Foes of new restrictive voting laws approved by states claimed victory Monday in beating back many of the measures that could have prevented up to five million Americans from casting ballots in local, state, and presidential elections next week.
Updating an October 2011 report that sounded the alarm on the adverse impact of the new laws, New York University Law School’s Brennan Center for Justice reported Monday that “the dramatic national effort to restrict Americans’ voting rights was met with an equally dramatic pushback by courts, citizens, the Department of Justice, and farsighted public officials.”
As a result, “restrictions will affect far fewer than the 5 million citizens we predicted last year,” according to the updated report. “For the overwhelming majority of those whose rights were most at risk, the ability to vote will not be an issue on November 6th.”
The new report states that “Strikingly, nearly all the worst new laws to cut back on voting have been blocked, blunted, repealed, or postponed.
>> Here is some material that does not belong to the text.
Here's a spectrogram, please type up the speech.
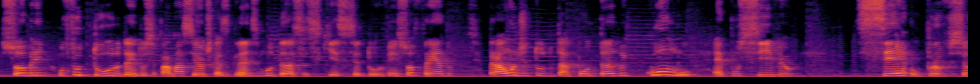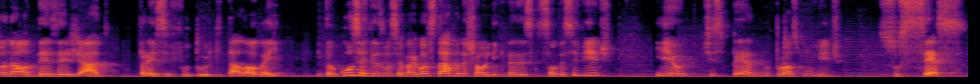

Laws in 14 states were reversed or weakened.”
Since January 2011, at least 180 bills were introduced in 41 states to make voting more restrictive, according to the Brennan Center. Of the 180 bills, 25 new laws were adopted and two executive orders were issued in 19 states. Combined, the states involved accounted for 231 electoral votes, 85 percent of what’s needed to win the presidency.
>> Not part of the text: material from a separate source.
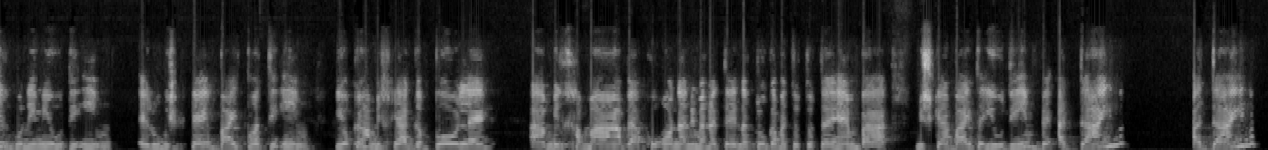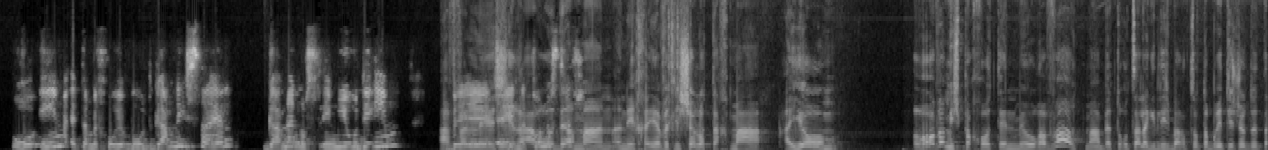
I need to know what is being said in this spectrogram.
ארגונים יהודיים, אלו משקי בית פרטיים, יוקר המחיה גם פה עולה, המלחמה והקורונה, אני אומרת, נטו גם את אותותיהם במשקי הבית היהודיים, ועדיין, עדיין רואים את המחויבות גם לישראל, גם לנושאים יהודיים. אבל שירה ונתון נוסף- אני חייבת לשאול אותך, מה, היום רוב המשפחות הן מעורבות. מה, את רוצה להגיד לי שבארצות הברית יש עוד את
Advocates of the new laws say they are needed to protect the sanctity of the vote and to guard against fraud, although none of the states that faced court challenges – Texas, South Carolina, Pennsylvania – could point to a single case of in-person voter fraud out of millions of ballots cast over a course of years.
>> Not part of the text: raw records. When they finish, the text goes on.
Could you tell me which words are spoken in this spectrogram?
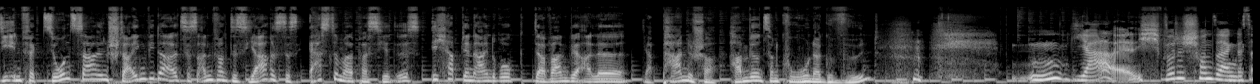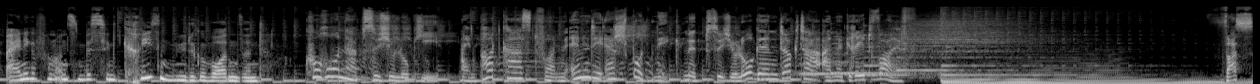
Die Infektionszahlen steigen wieder, als es Anfang des Jahres das erste Mal passiert ist. Ich habe den Eindruck, da waren wir alle japanischer. Haben wir uns an Corona gewöhnt? Ja, ich würde schon sagen, dass einige von uns ein bisschen krisenmüde geworden sind. Corona-Psychologie, ein Podcast von MDR Sputnik mit Psychologin Dr. Annegret Wolf. Was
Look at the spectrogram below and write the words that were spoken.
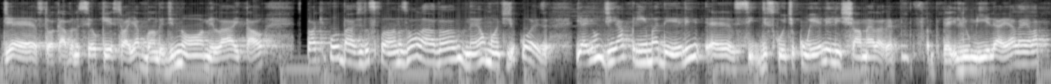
jazz, tocava não sei o que, só ia banda de nome lá e tal. Só que por baixo dos panos rolava né, um monte de coisa. E aí um dia a prima dele é, se discute com ele, ele chama ela, é, ele humilha ela, ela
Opponents of the new laws contend the measures are about suppressing the votes of black, Hispanic, young and elderly people, folks who tend to support President Barack Obama and other Democratic candidates.
Voting rights activists warn that having beat back some of these laws doesn’t signal the end of the battle over voting rights and voting access. Brennan Center officials, along with civil rights and civil liberties activists, fully expect Republican-controlled state legislatures and governments to re-introduce voting access bills to require people to show government-approved photo identification to register or vote and to reduce or eliminate early voting periods.
Meanwhile, voting laws that were passed but blocked, like Pennsylvania’s and Wisconsin’s, are headed to court. The U.S. Supreme Court will likely hear two cases that could adversely impact voter protections. The justices will also likely hear a legal challenge to Section 5 of the Voting Rights Act.
Still, new voting law opponents rejoiced in what they’ve accomplished so far this election year.
“In the end, the bulk of the most onerous laws that would have made it harder for Americans to vote will not be in place for the 2012 elections,” the Brennan Center report said. “Of particular note, most of the voting restrictions adopted in swing states will not be in effect in 2012. “By and large, voters have won the battle over voting rights in 2012.”
Indeed, the victory was sweeping and dramatic. For example, federal judges blocked implementation of voter photo ID laws in South Carolina and Texas. State judges in Pennsylvania said the Republican-controlled government could not implement its photo ID law this election. In Ohio, Obama’s re-election campaign won a challenge to extend early voting in that critical state to beyond military personnel and their families.
In Florida, a judge squashed a provision in that state’s voting laws that made it difficult for third-party groups like the League of Women Voters and Rock the Vote to conduct registration drives. New Hampshire’s Democratic governor vetoed a voting law passed by the state’s GOP-controlled legislature that would have made it tough for college students and new state residents to register and vote. And Michigan’s Republican governor vetoed a proposal to broaden a photo ID law already on the books.